Besides talking with teachers, I’m proud of the way I used my free time at school. Junior high school ALTs often have an excess of free time, because there are monthly tests at school which emphasize reading, writing, and listening more than speaking. Before the tests, team teaching classes often get cancelled as teachers want their students to prepare for the tests. I didn’t want to stay at my desk during these long bouts of free time. So I found ways to be as active as possible. My first year, I made it my goal to participate with every after school club – basketball, soccer, volleyball, track and field, baseball, badminton, table tennis, soft tennis, art club, band – and I did it! I also ran the school ‘marathon’ with students.
Teaching the Special Ed Class
At my desk in the teachers room, the katakago (special education) teacher sat across from me. She always seemed exhausted, with a class of 5 rambunctious special education students to manage all to herself. When I walked by her room, I noticed they were louder and rowdier than other classes of 30 very quiet, respectful, rule-abiding students. I knew she couldn’t speak English at all, so I was a little hesitant to make friends with her. But once I gathered my courage to start talking with her, I asked her if I could help teach English to her students. She immediately smiled and said yes, of course!
In the next few months I taught with her several times. She stood in the back and helped with classroom management while I directed the action of the class. It was so fun! We sang “Head, Shoulders, Knees, and Toes,” a song that they vaguely knew but had forgotten, and then played Simon Says using the same vocabulary. We also played charades and pictionary. They loved it!
Goodbye to my Visiting School
While Midori is in a valley surrounded by rice fields, Chugo is a tiny school nestled in the mountains behind my apartment. I really looked forward to Wednesdays there. Students and teachers at smaller schools are still busy with classes and after school sports, but small class sizes make a strong sense of community that was rather welcoming.
The English teacher at Chugo, Ms. Horie*, was a pleasure to work with. She told me early on that the only time she had to practice English was talking to the ALT (Assistant Language Teacher, or me!) who came once a week, so I always made it a point to talk with her a lot. She always made time to discuss lesson plans with me. We taught some great classes together, including a few demonstration classes where visiting teachers from other schools came to watch us. In one of our most memorable classes, the unit of the textbook was “Fair Trade,” and we had students make skits about shopping for fair trade items. She conducts all of her classes almost entirely in English, which I really appreciated.
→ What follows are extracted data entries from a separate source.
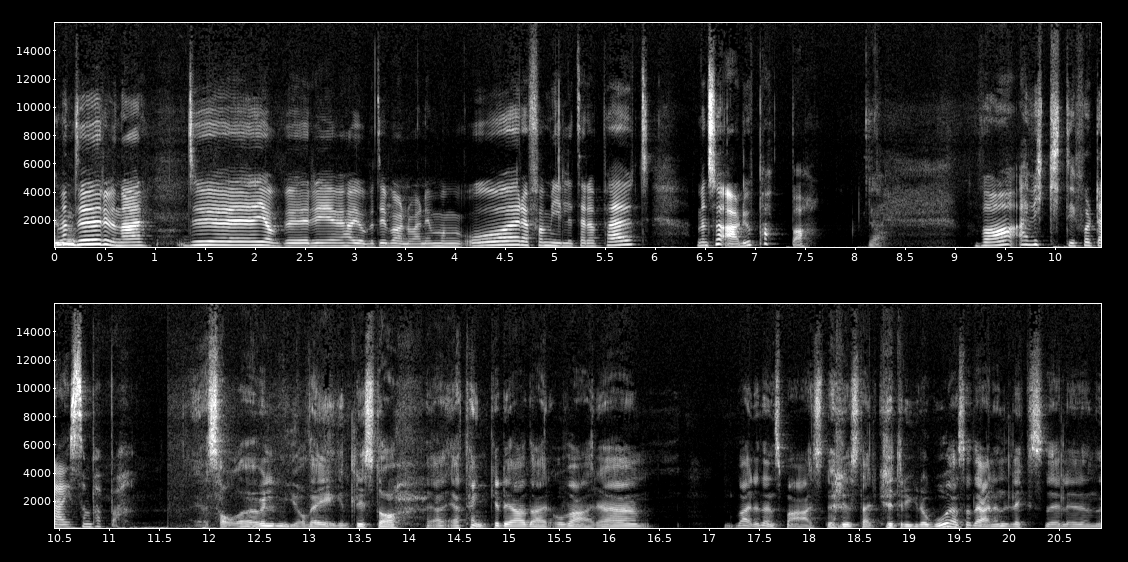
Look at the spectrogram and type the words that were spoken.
Men du, Runar. Du jobber i, har jobbet i barnevernet i mange år, er familieterapeut. Men så er du jo pappa. Ja. Hva er viktig for deg som pappa? Jeg sa vel mye av det egentlig i stad. Jeg, jeg, tenker det der å være, være den som er større, sterkere, tryggere og god. Altså, det er en lekse eller en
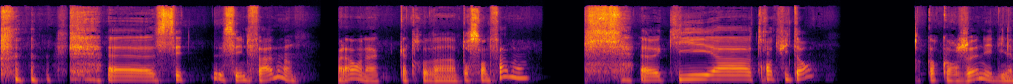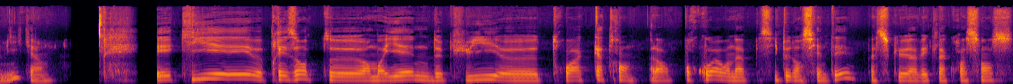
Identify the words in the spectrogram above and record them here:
Euh, c'est une femme, voilà, on a 80% de femmes, hein, euh, qui a 38 ans, encore jeune et dynamique, hein, et qui est euh, présente en moyenne depuis 3-4 ans. Alors pourquoi on a si peu d'ancienneté? Parce qu'avec la croissance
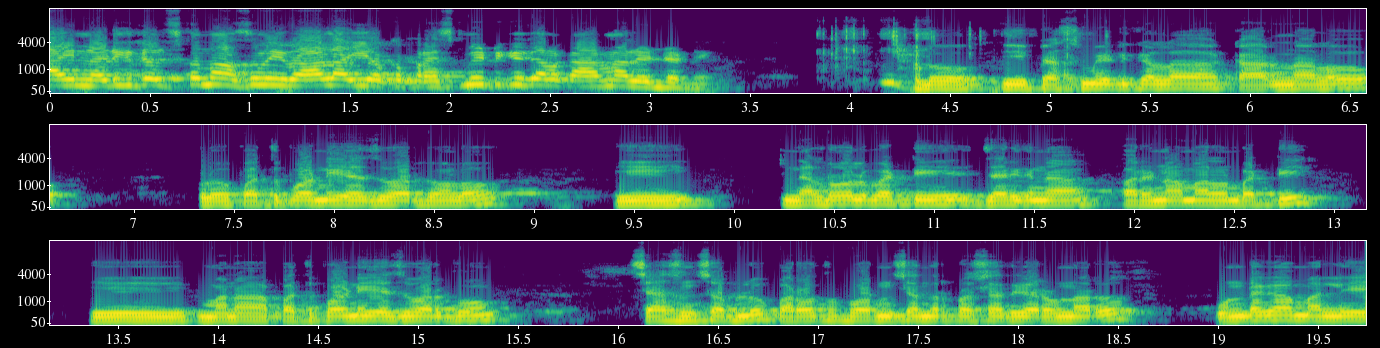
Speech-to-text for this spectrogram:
ఆయన అడిగి తెలుసుకుందాం. అసలు ఇవాళ ఈ యొక్క ప్రెస్ మీట్కి గల కారణాలు ఏంటండి? ఇప్పుడు ఈ ప్రెస్ మీట్ గల కారణాలు ఇప్పుడు పత్తిపాడు నియోజకవర్గంలో ఈ నెల రోజులు బట్టి జరిగిన పరిణామాలను బట్టి ఈ మన పతిపాడు నియోజకవర్గం శాసనసభ్యులు పర్వత పూర్ణచంద్ర ప్రసాద్ గారు ఉన్నారు. ఉండగా మళ్ళీ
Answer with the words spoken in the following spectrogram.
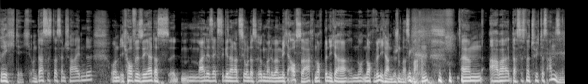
richtig. Und das ist das Entscheidende. Und ich hoffe sehr, dass äh, meine sechste Generation das irgendwann über mich auch sagt. Noch bin ich ja, noch will ich ja ein bisschen was machen. ähm, aber das ist natürlich das Ansinnen.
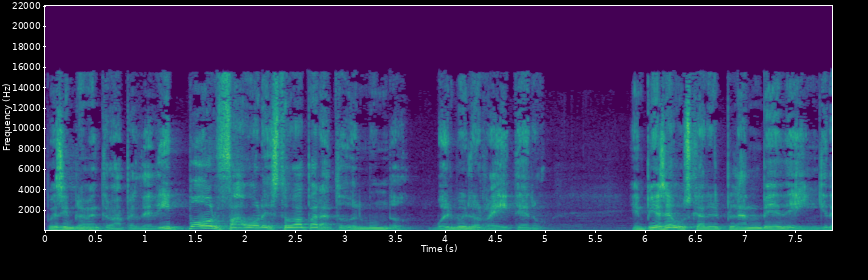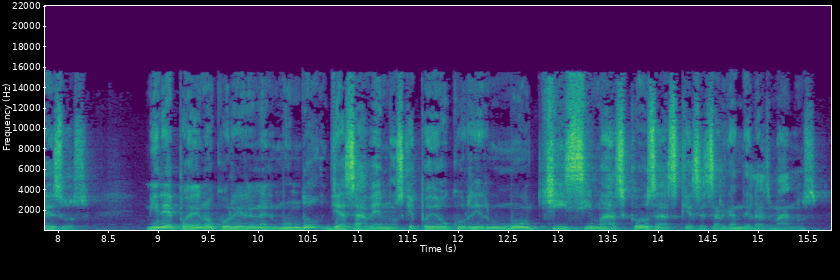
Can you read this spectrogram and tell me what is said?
pues simplemente va a perder. Y por favor, esto va para todo el mundo. Vuelvo y lo reitero. Empiece a buscar el plan B de ingresos. Mire, pueden ocurrir en el mundo, ya sabemos que puede ocurrir muchísimas cosas que se salgan de las manos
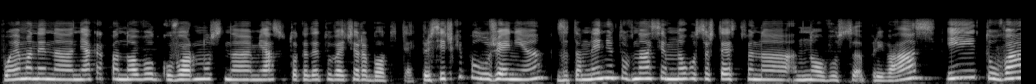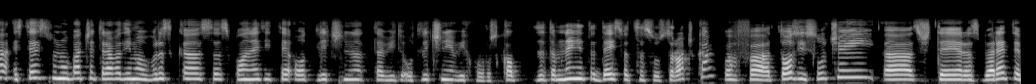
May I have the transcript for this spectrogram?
поемане на някаква нова отговорност на мястото, където вече работите. При всички положения затъмнението внася много съществена новост при вас и това естествено обаче трябва да има връзка с планетите от, личната от личния ви хороскоп. Затъмненията действат с усрочка. В а, този случай а, ще разберете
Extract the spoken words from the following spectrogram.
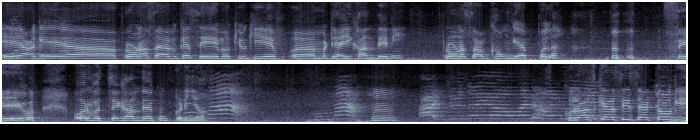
ਇਹ ਆ ਗਏ ਅ, ਪ੍रोਣਾ ਸਾਹਿਬ ਕੇ ਸੇਬ ਕਿਉਂਕਿ ਇਹ ਮਠਿਆਈ ਖਾਂਦੇ ਨਹੀਂ। ਪ੍रोਣਾ ਸਾਹਿਬ ਖਾਉਂਗੇ ਐਪਲ ਸੇਬ ਔਰ ਬੱਚੇ ਖਾਂਦੇ ਆ ਕੁੱਕੜੀਆਂ। ਹੂੰ। ਕੁਰਾਜ ਕੈਸੀ ਸੈੱਟ ਹੋਗੀ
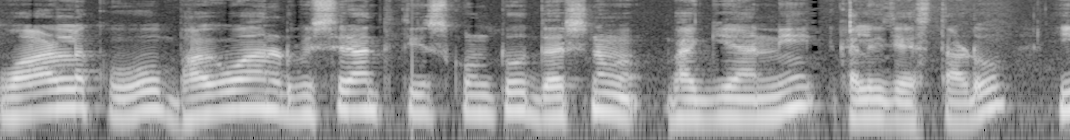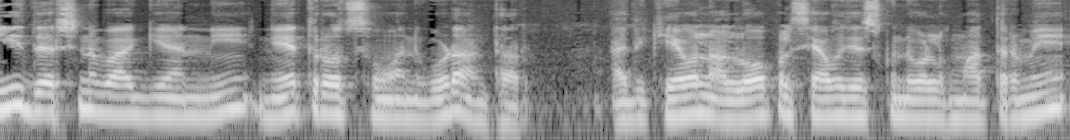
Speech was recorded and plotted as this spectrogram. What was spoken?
వాళ్ళకు భగవానుడు విశ్రాంతి తీసుకుంటూ దర్శన భాగ్యాన్ని కలిగజేస్తాడు. ఈ దర్శన భాగ్యాన్ని నేత్రోత్సవం అని కూడా అంటారు. అది కేవలం ఆ లోపల సేవ చేసుకునే వాళ్ళకి మాత్రమే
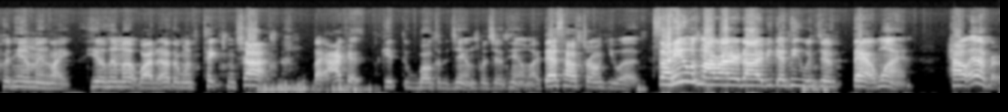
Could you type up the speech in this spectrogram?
put him and like heal him up while the other ones take some shots, like I could get through both of the gyms with just him. Like that's how strong he was. So he was my ride or die because he was just that one. However,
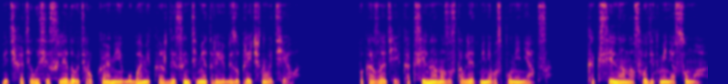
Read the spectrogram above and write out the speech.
Ведь хотелось исследовать руками и губами каждый сантиметр ее безупречного тела. Показать ей, как сильно она заставляет меня воспламеняться, как сильно она сводит меня с ума.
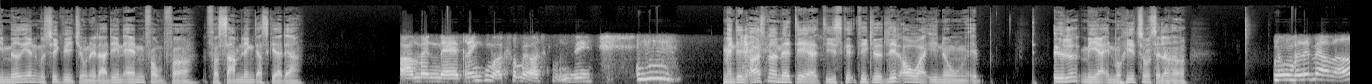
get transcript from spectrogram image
i Million-musikvideoen, eller er det en anden form for, for samling, der sker der? Og men uh, drinken vokser med os, kan man sige. Men det er også noget med, at det er, de, er de er glidet lidt over i nogle øh, øl mere end mojitos, eller hvad? Nogen var lidt mere hvad?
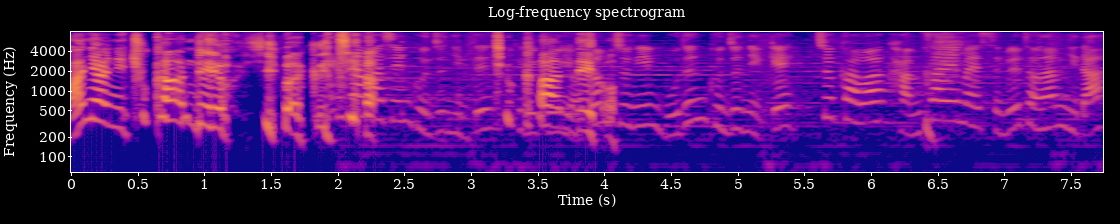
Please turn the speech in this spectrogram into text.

Chugo only had two clubs after school, table tennis and badminton. The table tennis coach was also the social studies teacher, who was a young man about my age who could speak English quite well. We became friends and I invited him to my salsa dancing club, which he joined several times. Thanks to my friendship with him, I felt comfortable joining table tennis every Wednesday. I grew up playing occasionally with my dad on our table at home, so I thought I was good until I played against a Japanese 12-year-old. Those kids are machines! They play 6 days a week, so even the tiniest students were more skilled than me.
On my last day at Chugo , Ms. Horie organized a special ceremony for me. I said a goodbye speech, which I chose to make in Japanese (for added challenge!), and one student said a speech to me in English thanking me for my two years with them. I was crying as they handed me a beautiful scrapbook with beautiful notes and photos from each student. It’ll be my treasure forever!
Amber’s Farewell Speech
Here’s my speech (in English and romanji.) It took me more than a month to think of the message, write it in English, have my Japanese tutor help me translate it, and memorize it. I said it at both schools. At Midori , I had to say it in front of 400 students and teachers!
*I changed the names of my schools and the teachers I worked with to protect their privacy.